## Goal of the exercise:
What you return must match the records word for word, except that pictures are dropped.

Dataset entries
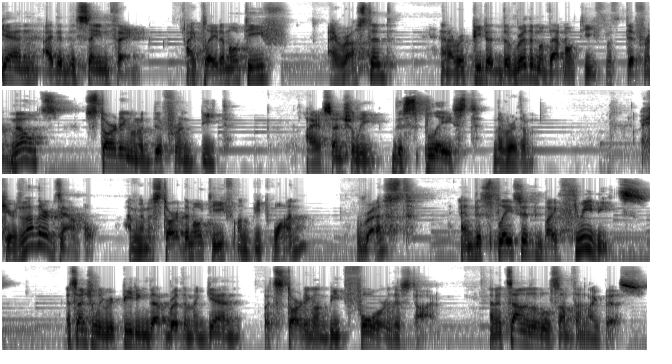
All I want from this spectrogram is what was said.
Again, I did the same thing. I played a motif, I rested, and I repeated the rhythm of that motif with different notes, starting on a different beat. I essentially displaced the rhythm. Here's another example. I'm going to start the motif on beat 1, rest, and displace it by 3 beats, essentially repeating that rhythm again, but starting on beat 4 this time. And it sounds a little something like this.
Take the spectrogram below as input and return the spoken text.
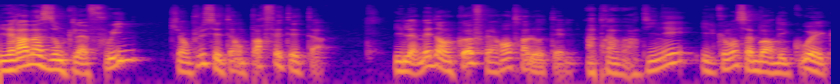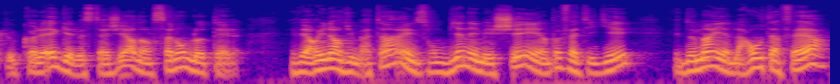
Il ramasse donc la fouine, qui en plus était en parfait état. Il la met dans le coffre et rentre à l'hôtel. Après avoir dîné, il commence à boire des coups avec le collègue et le stagiaire dans le salon de l'hôtel. Vers 1h du matin, ils sont bien éméchés et un peu fatigués. Demain, il y a de la route à faire.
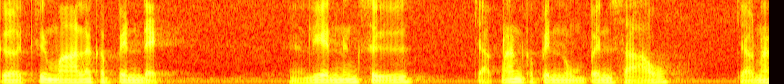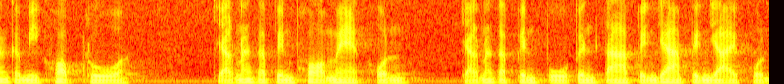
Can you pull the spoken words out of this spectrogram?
เกิดขึ้นมาแล้วก็เป็นเด็ก เรียนหนังสือ จากนั้นก็เป็นหนุ่มเป็นสาว จากนั้นก็มีครอบครัว จากนั้นก็เป็นพ่อแม่คน จากนั้นก็เป็นปู่เป็นตาเป็นย่าเป็นยายคน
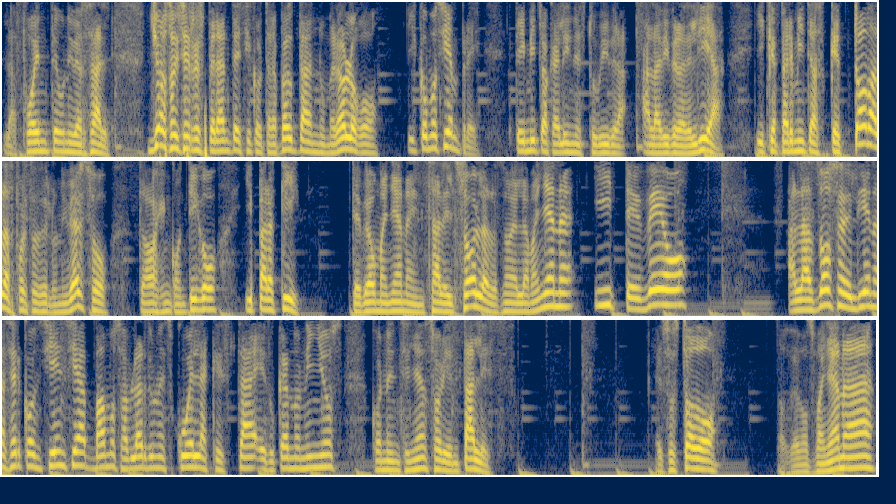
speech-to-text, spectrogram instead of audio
la fuente universal. Yo soy Sergio Esperante, psicoterapeuta, numerólogo, y como siempre, te invito a que alines tu vibra a la vibra del día y que permitas que todas las fuerzas del universo trabajen contigo y para ti te veo mañana en Sale el Sol a las 9 de la mañana y te veo a las 12 del día en Hacer Conciencia. Vamos a hablar de una escuela que está educando niños con enseñanzas orientales. Eso es todo. Nos vemos mañana.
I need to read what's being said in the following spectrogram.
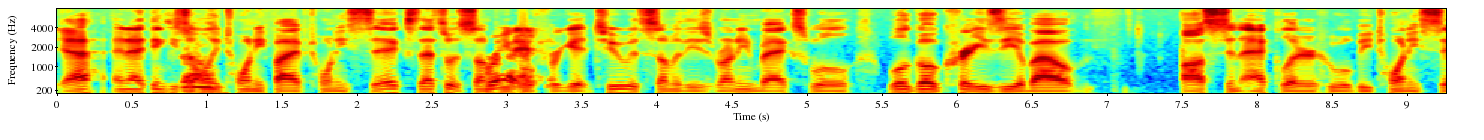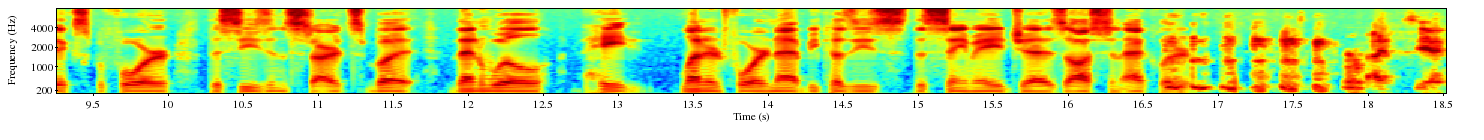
Yeah, and I think he's only 25, 26. That's what some right. people forget too. With some of these running backs, will will go crazy about Austin Ekeler, who will be 26 before the season starts, but then will hate Leonard Fournette because he's the same age as Austin Ekeler. right. Yeah.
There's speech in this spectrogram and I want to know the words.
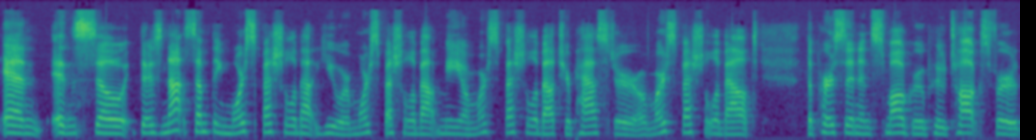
And and so there's not something more special about you or more special about me or more special about your pastor or more special about the person in small group who talks for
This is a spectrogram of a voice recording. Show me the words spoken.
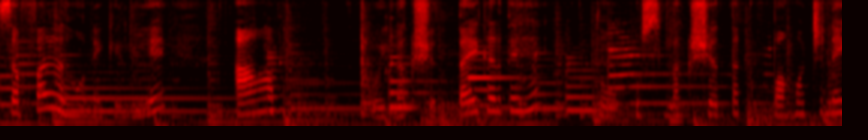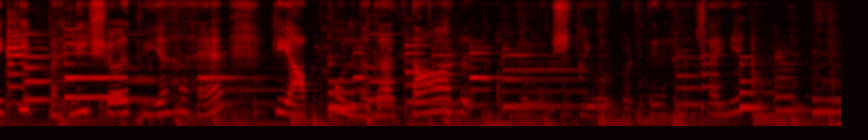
सफल होने के लिए आप कोई लक्ष्य तय करते हैं तो उस लक्ष्य तक पहुँचने की पहली शर्त यह है कि आपको लगातार अपने लक्ष्य की ओर बढ़ते रहना चाहिए।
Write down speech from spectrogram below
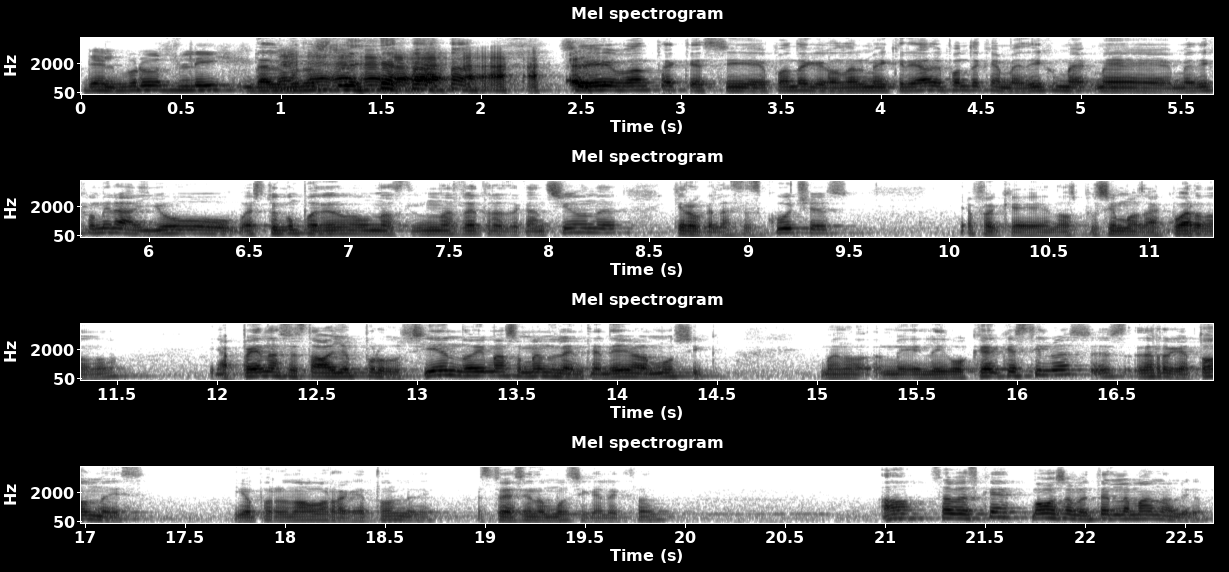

## Result of the task:
All I want from this spectrogram is what was said.
Again, I did the same thing. I played a motif, I rested, and I repeated the rhythm of that motif with different notes, starting on a different beat. I essentially displaced the rhythm. Here's another example. I'm going to start the motif on beat 1, rest, and displace it by 3 beats, essentially repeating that rhythm again, but starting on beat 4 this time. And it sounds a little something like this.
Take the spectrogram below as input and return the spoken text.
Il ramasse donc la fouine, qui en plus était en parfait état. Il la met dans le coffre et rentre à l'hôtel. Après avoir dîné, il commence à boire des coups avec le collègue et le stagiaire dans le salon de l'hôtel. Vers 1h du matin, ils sont bien éméchés et un peu fatigués. Demain, il y a de la route à faire.
Can you pull the spoken words out of this spectrogram?
เกิดขึ้นมาแล้วก็เป็นเด็ก เรียนหนังสือ จากนั้นก็เป็นหนุ่มเป็นสาว จากนั้นก็มีครอบครัว จากนั้นก็เป็นพ่อแม่คน จากนั้นก็เป็นปู่เป็นตาเป็นย่าเป็นยายคน
speech-to-text, spectrogram instead of audio
la fuente universal. Yo soy Sergio Esperante, psicoterapeuta, numerólogo, y como siempre, te invito a que alines tu vibra a la vibra del día y que permitas que todas las fuerzas del universo trabajen contigo y para ti te veo mañana en Sale el Sol a las 9 de la mañana y te veo a las 12 del día en Hacer Conciencia. Vamos a hablar de una escuela que está educando niños con enseñanzas orientales. Eso es todo. Nos vemos mañana.
I need to read what's being said in the following spectrogram.
Yeah, and I think he's only 25, 26. That's what some right. people forget too. With some of these running backs, will will go crazy about Austin Ekeler, who will be 26 before the season starts, but then will hate Leonard Fournette because he's the same age as Austin Ekeler. right. Yeah.
There's speech in this spectrogram and I want to know the words.
And and so there's not something more special about you or more special about me or more special about your pastor or more special about the person in small group who talks for
This is a spectrogram of a voice recording. Show me the words spoken.
सफल होने के लिए आप कोई लक्ष्य तय करते हैं तो उस लक्ष्य तक पहुँचने की पहली शर्त यह है कि आपको लगातार अपने लक्ष्य की ओर बढ़ते रहना चाहिए।
Write down speech from spectrogram below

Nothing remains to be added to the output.